◆ Task goal ◆
The response should be a precise copy of every entry.

Start of Given records

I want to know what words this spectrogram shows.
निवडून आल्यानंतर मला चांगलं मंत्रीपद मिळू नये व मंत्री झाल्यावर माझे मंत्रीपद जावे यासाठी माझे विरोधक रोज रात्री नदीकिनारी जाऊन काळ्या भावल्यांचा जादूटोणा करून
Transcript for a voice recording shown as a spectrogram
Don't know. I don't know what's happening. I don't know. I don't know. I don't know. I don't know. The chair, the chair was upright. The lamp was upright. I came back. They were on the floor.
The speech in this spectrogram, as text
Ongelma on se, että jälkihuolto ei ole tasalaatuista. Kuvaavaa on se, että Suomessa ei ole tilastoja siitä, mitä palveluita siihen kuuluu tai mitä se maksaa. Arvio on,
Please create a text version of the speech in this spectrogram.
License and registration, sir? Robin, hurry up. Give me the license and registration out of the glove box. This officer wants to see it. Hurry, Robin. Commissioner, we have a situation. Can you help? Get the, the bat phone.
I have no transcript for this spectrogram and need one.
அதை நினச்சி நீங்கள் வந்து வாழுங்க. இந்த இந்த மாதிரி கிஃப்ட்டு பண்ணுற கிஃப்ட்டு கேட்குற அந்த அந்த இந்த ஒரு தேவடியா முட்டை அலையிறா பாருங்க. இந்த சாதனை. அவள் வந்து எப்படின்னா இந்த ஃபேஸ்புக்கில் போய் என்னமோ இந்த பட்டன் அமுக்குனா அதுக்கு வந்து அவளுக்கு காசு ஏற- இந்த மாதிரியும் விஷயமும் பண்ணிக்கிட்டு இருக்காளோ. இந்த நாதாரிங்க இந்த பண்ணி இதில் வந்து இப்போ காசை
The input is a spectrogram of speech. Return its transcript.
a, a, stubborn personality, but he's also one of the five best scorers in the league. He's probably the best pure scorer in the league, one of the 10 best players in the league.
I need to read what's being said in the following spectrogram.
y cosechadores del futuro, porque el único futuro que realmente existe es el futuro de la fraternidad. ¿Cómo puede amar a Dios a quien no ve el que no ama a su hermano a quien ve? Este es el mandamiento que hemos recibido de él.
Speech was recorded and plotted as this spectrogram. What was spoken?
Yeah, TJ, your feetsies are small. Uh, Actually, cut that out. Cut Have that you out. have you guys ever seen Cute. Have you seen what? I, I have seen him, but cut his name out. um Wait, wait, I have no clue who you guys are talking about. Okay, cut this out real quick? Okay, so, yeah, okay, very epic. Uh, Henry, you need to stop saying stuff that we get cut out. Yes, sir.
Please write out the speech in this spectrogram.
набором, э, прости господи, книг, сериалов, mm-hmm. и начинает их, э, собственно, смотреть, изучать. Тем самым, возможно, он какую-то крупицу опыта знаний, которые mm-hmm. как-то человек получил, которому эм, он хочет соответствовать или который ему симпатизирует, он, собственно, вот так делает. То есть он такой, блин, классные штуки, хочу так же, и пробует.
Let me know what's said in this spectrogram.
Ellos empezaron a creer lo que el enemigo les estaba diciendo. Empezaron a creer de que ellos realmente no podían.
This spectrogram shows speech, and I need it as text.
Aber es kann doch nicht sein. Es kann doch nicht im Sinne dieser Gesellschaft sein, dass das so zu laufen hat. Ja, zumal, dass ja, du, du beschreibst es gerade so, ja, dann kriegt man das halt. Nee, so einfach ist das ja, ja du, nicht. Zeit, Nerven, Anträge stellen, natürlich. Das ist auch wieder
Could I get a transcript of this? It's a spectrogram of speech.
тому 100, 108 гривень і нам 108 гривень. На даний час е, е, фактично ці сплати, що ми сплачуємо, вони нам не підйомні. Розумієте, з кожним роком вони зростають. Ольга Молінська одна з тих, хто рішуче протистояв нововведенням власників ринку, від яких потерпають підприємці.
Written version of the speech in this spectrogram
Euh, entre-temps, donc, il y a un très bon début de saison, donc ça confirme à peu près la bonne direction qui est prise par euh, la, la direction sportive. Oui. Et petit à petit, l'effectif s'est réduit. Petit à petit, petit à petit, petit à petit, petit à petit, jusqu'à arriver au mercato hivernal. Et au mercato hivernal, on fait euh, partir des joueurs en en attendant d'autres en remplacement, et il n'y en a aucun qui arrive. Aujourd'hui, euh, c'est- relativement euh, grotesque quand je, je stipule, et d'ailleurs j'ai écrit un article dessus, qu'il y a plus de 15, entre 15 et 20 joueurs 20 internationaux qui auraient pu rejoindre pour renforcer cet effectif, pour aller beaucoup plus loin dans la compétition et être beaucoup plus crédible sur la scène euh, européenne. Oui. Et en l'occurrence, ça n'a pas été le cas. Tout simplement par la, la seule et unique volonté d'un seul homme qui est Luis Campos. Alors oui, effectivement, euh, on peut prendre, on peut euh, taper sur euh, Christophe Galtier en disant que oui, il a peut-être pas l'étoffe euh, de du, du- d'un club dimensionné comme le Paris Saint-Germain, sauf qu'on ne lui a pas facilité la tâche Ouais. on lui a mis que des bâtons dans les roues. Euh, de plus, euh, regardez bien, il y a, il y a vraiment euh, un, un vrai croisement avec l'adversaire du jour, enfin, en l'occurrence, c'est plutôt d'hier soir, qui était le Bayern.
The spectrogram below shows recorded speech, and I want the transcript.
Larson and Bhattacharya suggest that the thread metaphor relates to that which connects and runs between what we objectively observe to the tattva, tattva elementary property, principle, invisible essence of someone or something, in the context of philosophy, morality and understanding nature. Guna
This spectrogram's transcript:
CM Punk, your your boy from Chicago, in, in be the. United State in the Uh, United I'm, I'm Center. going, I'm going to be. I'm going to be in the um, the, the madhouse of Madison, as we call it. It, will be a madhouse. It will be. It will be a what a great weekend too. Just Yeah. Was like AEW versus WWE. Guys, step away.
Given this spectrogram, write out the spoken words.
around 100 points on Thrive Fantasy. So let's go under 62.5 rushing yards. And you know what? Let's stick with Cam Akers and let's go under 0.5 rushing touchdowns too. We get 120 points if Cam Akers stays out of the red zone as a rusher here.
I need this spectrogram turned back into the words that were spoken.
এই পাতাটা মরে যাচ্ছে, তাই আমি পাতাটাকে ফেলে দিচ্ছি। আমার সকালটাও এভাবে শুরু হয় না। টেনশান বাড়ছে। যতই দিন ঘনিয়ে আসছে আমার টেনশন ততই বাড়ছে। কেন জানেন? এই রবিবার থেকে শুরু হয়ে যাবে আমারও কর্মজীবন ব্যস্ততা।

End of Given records

◆ Your response ◆
I want to know what words this spectrogram shows.
निवडून आल्यानंतर मला चांगलं मंत्रीपद मिळू नये व मंत्री झाल्यावर माझे मंत्रीपद जावे यासाठी माझे विरोधक रोज रात्री नदीकिनारी जाऊन काळ्या भावल्यांचा जादूटोणा करून
Transcript for a voice recording shown as a spectrogram
Don't know. I don't know what's happening. I don't know. I don't know. I don't know. I don't know. The chair, the chair was upright. The lamp was upright. I came back. They were on the floor.
The speech in this spectrogram, as text
Ongelma on se, että jälkihuolto ei ole tasalaatuista. Kuvaavaa on se, että Suomessa ei ole tilastoja siitä, mitä palveluita siihen kuuluu tai mitä se maksaa. Arvio on,
Please create a text version of the speech in this spectrogram.
License and registration, sir? Robin, hurry up. Give me the license and registration out of the glove box. This officer wants to see it. Hurry, Robin. Commissioner, we have a situation. Can you help? Get the, the bat phone.
I have no transcript for this spectrogram and need one.
அதை நினச்சி நீங்கள் வந்து வாழுங்க. இந்த இந்த மாதிரி கிஃப்ட்டு பண்ணுற கிஃப்ட்டு கேட்குற அந்த அந்த இந்த ஒரு தேவடியா முட்டை அலையிறா பாருங்க. இந்த சாதனை. அவள் வந்து எப்படின்னா இந்த ஃபேஸ்புக்கில் போய் என்னமோ இந்த பட்டன் அமுக்குனா அதுக்கு வந்து அவளுக்கு காசு ஏற- இந்த மாதிரியும் விஷயமும் பண்ணிக்கிட்டு இருக்காளோ. இந்த நாதாரிங்க இந்த பண்ணி இதில் வந்து இப்போ காசை
The input is a spectrogram of speech. Return its transcript.
a, a, stubborn personality, but he's also one of the five best scorers in the league. He's probably the best pure scorer in the league, one of the 10 best players in the league.
I need to read what's being said in the following spectrogram.
y cosechadores del futuro, porque el único futuro que realmente existe es el futuro de la fraternidad. ¿Cómo puede amar a Dios a quien no ve el que no ama a su hermano a quien ve? Este es el mandamiento que hemos recibido de él.
Speech was recorded and plotted as this spectrogram. What was spoken?
Yeah, TJ, your feetsies are small. Uh, Actually, cut that out. Cut Have that you out. have you guys ever seen Cute. Have you seen what? I, I have seen him, but cut his name out. um Wait, wait, I have no clue who you guys are talking about. Okay, cut this out real quick? Okay, so, yeah, okay, very epic. Uh, Henry, you need to stop saying stuff that we get cut out. Yes, sir.
Please write out the speech in this spectrogram.
набором, э, прости господи, книг, сериалов, mm-hmm. и начинает их, э, собственно, смотреть, изучать. Тем самым, возможно, он какую-то крупицу опыта знаний, которые mm-hmm. как-то человек получил, которому эм, он хочет соответствовать или который ему симпатизирует, он, собственно, вот так делает. То есть он такой, блин, классные штуки, хочу так же, и пробует.
Let me know what's said in this spectrogram.
Ellos empezaron a creer lo que el enemigo les estaba diciendo. Empezaron a creer de que ellos realmente no podían.
This spectrogram shows speech, and I need it as text.
Aber es kann doch nicht sein. Es kann doch nicht im Sinne dieser Gesellschaft sein, dass das so zu laufen hat. Ja, zumal, dass ja, du, du beschreibst es gerade so, ja, dann kriegt man das halt. Nee, so einfach ist das ja, ja du, nicht. Zeit, Nerven, Anträge stellen, natürlich. Das ist auch wieder
Could I get a transcript of this? It's a spectrogram of speech.
тому 100, 108 гривень і нам 108 гривень. На даний час е, е, фактично ці сплати, що ми сплачуємо, вони нам не підйомні. Розумієте, з кожним роком вони зростають. Ольга Молінська одна з тих, хто рішуче протистояв нововведенням власників ринку, від яких потерпають підприємці.
Written version of the speech in this spectrogram
Euh, entre-temps, donc, il y a un très bon début de saison, donc ça confirme à peu près la bonne direction qui est prise par euh, la, la direction sportive. Oui. Et petit à petit, l'effectif s'est réduit. Petit à petit, petit à petit, petit à petit, petit à petit, jusqu'à arriver au mercato hivernal. Et au mercato hivernal, on fait euh, partir des joueurs en en attendant d'autres en remplacement, et il n'y en a aucun qui arrive. Aujourd'hui, euh, c'est- relativement euh, grotesque quand je, je stipule, et d'ailleurs j'ai écrit un article dessus, qu'il y a plus de 15, entre 15 et 20 joueurs 20 internationaux qui auraient pu rejoindre pour renforcer cet effectif, pour aller beaucoup plus loin dans la compétition et être beaucoup plus crédible sur la scène euh, européenne. Oui. Et en l'occurrence, ça n'a pas été le cas. Tout simplement par la, la seule et unique volonté d'un seul homme qui est Luis Campos. Alors oui, effectivement, euh, on peut prendre, on peut euh, taper sur euh, Christophe Galtier en disant que oui, il a peut-être pas l'étoffe euh, de du, du- d'un club dimensionné comme le Paris Saint-Germain, sauf qu'on ne lui a pas facilité la tâche Ouais. on lui a mis que des bâtons dans les roues. Euh, de plus, euh, regardez bien, il y a, il y a vraiment euh, un, un vrai croisement avec l'adversaire du jour, enfin, en l'occurrence, c'est plutôt d'hier soir, qui était le Bayern.
The spectrogram below shows recorded speech, and I want the transcript.
Larson and Bhattacharya suggest that the thread metaphor relates to that which connects and runs between what we objectively observe to the tattva, tattva elementary property, principle, invisible essence of someone or something, in the context of philosophy, morality and understanding nature. Guna
This spectrogram's transcript:
CM Punk, your your boy from Chicago, in, in be the. United State in the Uh, United I'm, I'm Center. going, I'm going to be. I'm going to be in the um, the, the madhouse of Madison, as we call it. It, will be a madhouse. It will be. It will be a what a great weekend too. Just Yeah. Was like AEW versus WWE. Guys, step away.
Given this spectrogram, write out the spoken words.
around 100 points on Thrive Fantasy. So let's go under 62.5 rushing yards. And you know what? Let's stick with Cam Akers and let's go under 0.5 rushing touchdowns too. We get 120 points if Cam Akers stays out of the red zone as a rusher here.
I need this spectrogram turned back into the words that were spoken.
এই পাতাটা মরে যাচ্ছে, তাই আমি পাতাটাকে ফেলে দিচ্ছি। আমার সকালটাও এভাবে শুরু হয় না। টেনশান বাড়ছে। যতই দিন ঘনিয়ে আসছে আমার টেনশন ততই বাড়ছে। কেন জানেন? এই রবিবার থেকে শুরু হয়ে যাবে আমারও কর্মজীবন ব্যস্ততা।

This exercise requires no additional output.